A. "Make art the most important thing in your life. Believe in yourself, keep pushing, be open minded and keep reinventing yourself. Search for materials, techniques. processes and imagery that you resonate with. Read the writings of other artists. Don’t be afraid to throw stuff out. Dennis Oppenhiem said (in the 1960’s) after a show they would just throw out what didn’t sell. Get involved in local arts organizations, hang out with other artists, share ideas and resources."

Q. What was the toughest point in your career as an artist? Have you ever hit rock-bottom?

A. "I haven’t been far enough away from rock bottom to know. Its not like I ever thought of giving it up but everything is still a push. I get shows, I have a nice, well equipped studio and stuff. I was at an opening in Chelsea, NY last month. The artist sold about 10 $75,000 paintings before the show even opened, I was inspired. I could use a show like that!"

Q. In one sentence... why do you create art?

A. "I am on a journey, I think of stuff, develop my ideas, people put my work in art shows, I get feed back and I’m off to the next step; it’s a thrilling and stimulating ride, I have met and worked with incredible people."

Q. Can we find your art on MYARTSPACE.COM?

A. "Yes, under DonaldBruschi. Or look in the Installation or Sculpture section"

Q. What can you tell our readers about the art scene in your area?

A. "I live in New Paltz, NY a small town with a bit of an "artsy" reputation. We do have a nice arts center: Unison Arts, as well as SUNY New Paltz with the Dorsky Art Museum and a Fine Arts program as well as other places that show and support the arts. I also belong to the Arts Society of Kingston. Kingston is a small city and has a more vibrant and eclectic arts community. I can be in NYC in an hour or so; with it’s too numerous to mention museums and literally hundreds of galleries, NYC’s still the "Place"."

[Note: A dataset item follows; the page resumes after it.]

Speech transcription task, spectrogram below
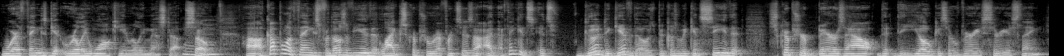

Q. Is there anything else you would like to say about the 'art world'?

A. "It’s a great place to be!"

I hope you have enjoyed my interview with Donald Bruschi.
Check out his work on the main site by searching for DonaldBruschi. Feel free to critique or discuss his work.

Take care, Stay true,

Brian Sherwin


Anonymous said...

It is good.

Henrik Noer said...

Absolutely wonderful colours, indeed.